We Had a Baby and Lost Ourselves

postpartum, grief, parenting
ShareShare on FacebookShare on Google+Tweet about this on TwitterShare on LinkedIn

No one ever warns expectant parents about how much loss is headed their way as they prepare for their new bundle of joy. No one talks about how quickly both mothers and fathers lose their identities, freedoms, and self-esteem as they adjust to this utterly new life of parenthood.

Becoming a parent is fraught with dangerous myths that set us up to feel like failures. We tend to think it’ll be easy to get pregnant when we’re ready. We assume we’ll have control over the labor and delivery experience. We think breastfeeding will come naturally, and we’ll instantly feel a loving bond with our baby.  We assume that every pregnancy is wanted and that every pregnancy is healthy and results in a live, healthy baby. We plan on becoming superwomen & supermen who effortlessly juggle our baby’s needs with our partner’s needs, our family’s needs, our friends’ needs, and maybe our own needs.

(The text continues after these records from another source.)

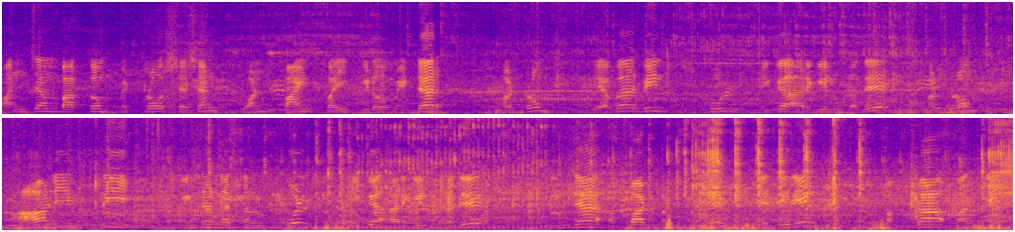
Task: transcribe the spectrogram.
Manjambakkam metro station one point five kilometre மற்றும் எவர்வின் ஸ்கூல் மிக அருகில் உள்ளது. மற்றும் ஆலிவ் ட்ரீ இன்டர்நேஷ்னல் ஸ்கூல் மிக அருகில் உள்ளது. இந்த அப்பார்ட்மெண்ட்டுக்கு எதிரில் மக்கா மஸ்ஜித்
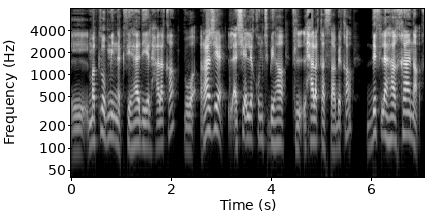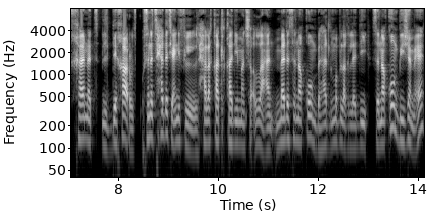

Then the reality of parenthood hits and these myths are quickly shattered. From the very first, getting pregnant may be much more difficult than expected with the necessity of fertility treatments and other interventions. The pregnancy may be challenging with severe nausea, fatigue, or health complications for mother or baby. Then there’s the birth, which often does not go as planned. And this is all before parents even take their new bundle of joy home!

Even in the best of circumstances (when all are healthy with a smooth pregnancy and birth and strong relationship), new parents experience a series of losses that often go unspoken.

Loss of freedom
Loss of your old identity
Loss of control of your schedule, sleep, eating, socializing
Loss of body image
Loss of self-esteem
Loss of financial means
Loss of image of self in a career or with career potential
Loss of time
Loss of romance and passion

The loss of self is one aspect of new parenthood that may hit you like a ton or bricks or may gradually settle over you like a fog. New parents typically feel thrown into deep waters, completely overwhelmed and inadequate. They are learning a series of new skills on the job as they figure out how to change a blowout diaper, bathe a screaming infant, get baby to burp and go back to sleep all while completely sleep deprived and hormonally in flux. They are adjusting to entirely new roles and have to negotiate new tasks together when both are unsure. New parents often feel like “Groundhogs Day” with each day simply repeating the last series of diapers, crying baby, piles of laundry, etc. Parents get no scheduled breaks and never get to clock out.

When there is a moment to pause and reflect, new parents may not recognize themselves or their lives at all. And it’s important in this moment to allow space for grieving. It is normal and natural to feel sadness and longing for your old life, your old self. This does not mean you do not love your baby or your growing family.

You can both love your baby and struggle with many of the changes your baby has caused in your life.

You can love motherhood and fatherhood while also missing your old relationship and personal freedoms.

Grieving the loss of self during the adjustment to parenthood is an important step toward accepting your new roles and learning to love your new self.  Be honest about the changes that are taking place and all that you’ve given up, even if temporarily.

And get help, real help.  This is the time in your life for receiving support and compassion. If family and friends are not available or not sufficient, then seek out the wealth of services available to new parents: postpartum doulas, lactation consultants, maids, food delivery services, support groups, and mental health professionals skilled in this care. Surround yourself with people who understand the challenges inherent in this major life transition who can offer both hands on and emotional support.

Taking these steps to work through your authentic feelings and get support may help protect you from greater emotional and relationship challenges down the road.

Written by Suzanne Smith, Ph.D. for the Linden Blog. Dr. Smith specializes in treating women and men with perinatal mood disorders.  If you are interested in receiving Linden Blog updates with original articles about parenting, families, mental health, and wellness, subscribe using the field below. If you are interested in scheduling an appointment at Linden BP call 440/250-9880.

ShareShare on FacebookShare on Google+Tweet about this on TwitterShare on LinkedIn